Texas never had looked so bad as it did the second week of the 1997 football season.
By a final score tailor-made for a newspaper headline -- "Rout 66" -- UCLA ran coach John Mackovic's Longhorns off their own field 66-3. Fans poured out of Darrell K Royal-Texas Memorial Stadium well before halftime, scrambling to avoid seeing any more of the worst Texas loss since 1904.
But Texas' darkest hour came just before the dawn.
The humiliating defeat finally gave the burnt orange brass the impetus to fire Mackovic the day after a season-ending loss to Texas A&M.
It replaced him with Mack Brown.
On Saturday, Brown's 16-year tenure as Texas' head coach mercifully reached its conclusion, following months of speculation on when he ultimately would be forced out. After four seasons of relative mediocrity, Brown resigned, clearing the way for Texas to make another new start.
Predictably, Brown's failures the past four seasons will envelop his exit. No Big 12 titles. No 10-win seasons. Only one victory over Oklahoma, which came far too late to save his job.
Yet even the staunchest of Brown's adversaries can't deny he leaves Texas in better shape than when he got there.

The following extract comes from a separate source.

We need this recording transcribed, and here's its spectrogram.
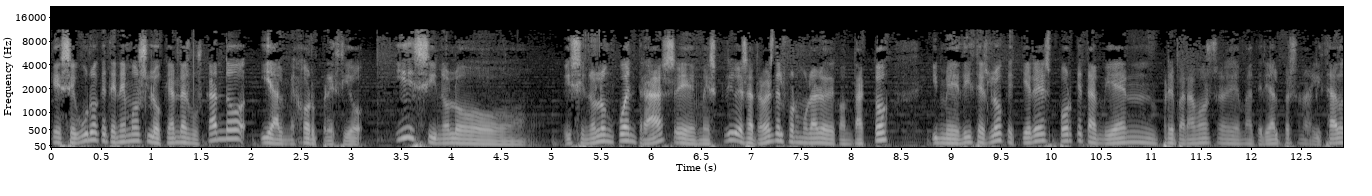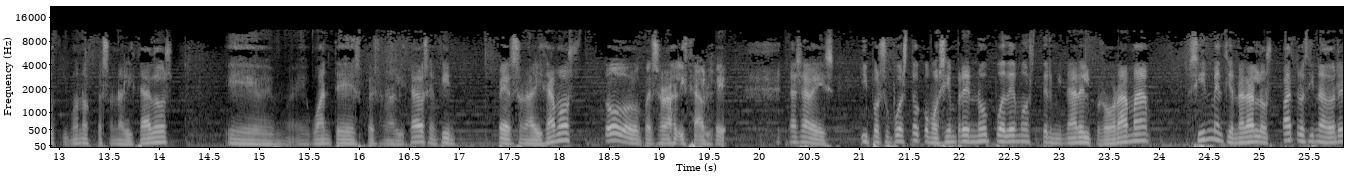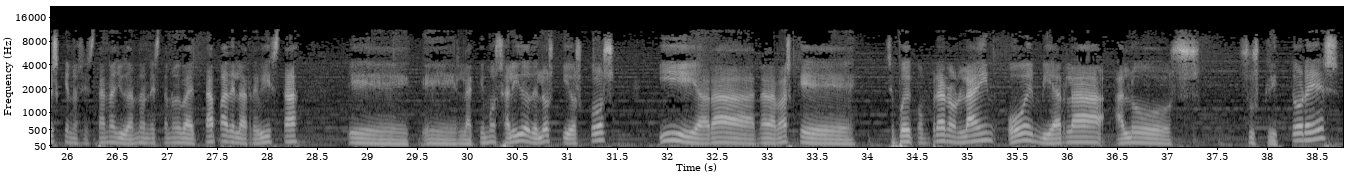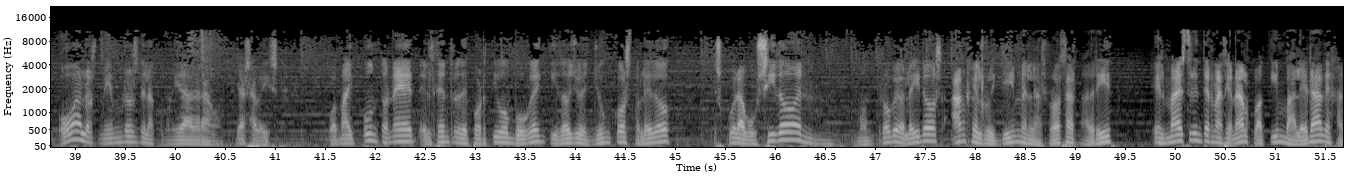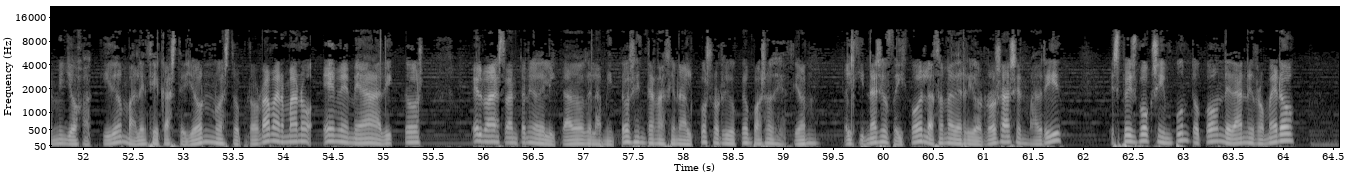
que seguro que tenemos lo que andas buscando y al mejor precio. Y si no lo y si no lo encuentras, eh, me escribes a través del formulario de contacto y me dices lo que quieres porque también preparamos eh, material personalizado, kimonos personalizados, eh, guantes personalizados, en fin, personalizamos todo lo personalizable. ya sabéis. Y por supuesto, como siempre, no podemos terminar el programa sin mencionar a los patrocinadores que nos están ayudando en esta nueva etapa de la revista eh, en la que hemos salido de los kioscos y ahora nada más que se puede comprar online o enviarla a los suscriptores o a los miembros de la comunidad Dragon. Ya sabéis, guamay.net, el Centro Deportivo Bugenki Dojo en Yuncos, Toledo, Escuela Busido en Montrobe, Oleiros, Ángel Ruiz en Las Rozas, Madrid, el maestro internacional Joaquín Valera de Jalmillo Jaquido en Valencia y Castellón, nuestro programa hermano MMA Adictos, el maestro Antonio Delicado de la mitosa internacional Coso Río Campo Asociación, el gimnasio Feijó en la zona de Ríos Rosas en Madrid, spaceboxing.com de Dani Romero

And in turn, the Big 12 is better off with him having coached in it.
"He elevated the Texas football program," said former Oklahoma athletic director Donnie Duncan, who was one of the chief architects of the Big 12. "And that elevated the conference."
Brown's arrival in the Big 12 came at the perfect time, as Nebraska was carrying the torch for the conference in 1997.
The Cornhuskers had captured their third national championship in four years and had become college football's most dominant program.
But after that season, legendary coach Tom Osborne retired, starting a steady decline for Nebraska.
The Big 12 would need one of its other brands to emerge. Thanks to Brown and Bob Stoops, two did.
"Mack drove the competition around him to be better," said Gil Brandt, a former longtime executive with the Dallas Cowboys.
Before Brown came to Texas, the Red River Rivalry had plummeted to an all-time low.
Texas was a mess, and Oklahoma was in even worse shape under coach John Blake. The 1997 meeting was between teams that would go a combined 8-15 -- reducing the Big 12's premier rivalry game to a caricature.
The game still mattered along the Interstate 35 corridor. Elsewhere, it was barely noticed, including by recruits.
"Nobody cared about the Texas-OU rivalry then," said Rod Babers, who was a blue-chip defensive back out of Houston in the 1999 recruiting class. "It wasn't nationally relevant anymore."
Babers wanted to play in big college rivalry games. But that didn't include anywhere in the Big 12. So he initially had his eyes cast to Florida State, which had nationally relevant rivalry games with Florida and Miami.
But Brown soon would give Babers, and the state's other top players, a reason to look at Texas again.
Immediately after getting the job, Brown persuaded star running back Ricky Williams to return to school for one more year. Williams would go on to capture the Heisman Trophy in a 9-3 season -- an amazing one-year turnaround.
The following year, Stoops was hired at Oklahoma. Almost overnight, with the Longhorns and Sooners back to being perennial top-10 teams, the national spotlight returned to the Red River Rivalry.
"Mack Brown and Bob Stoops brought the rivalry back to national relevance, to where young kids being recruited actually cared about it," said Babers, who ended up signing with the Longhorns and became an All-Big 12 cornerback. "It meant something to them. It mattered. They paid attention to it again.
"One of the triumphs of Mack Brown was his role in bringing Texas-OU back to national relevance."
As a result, even as Nebraska dipped, the Big 12 remained nationally relevant.
Thanks to the Longhorns and Sooners, the Big 12 had a representative in the national championship game seven of 10 years from 2000 to 2009.
"Having a team in the national championship is big exposure," Duncan said. "Big for the team. Big for the conference."
Such exposure also translated into dollars.
"Texas gives the Big 12 national exposure on television," Brandt said. "Alone, there are teams in the Big 12 that don't get big TV numbers. But when they play Texas, they do."
In the spring, the conference distributed a record $198 million in television revenue to its 10 members. Without Brown turning Texas around 16 years ago, such a figure would not have been possible.
"Texas is a brand," Duncan said. "The combination of the brand and the success of the team generates that level of television interest. And that has a trickle-down effect."
Brown's success elevating Texas goes beyond Austin.
It has trickled to all corners of the Big 12.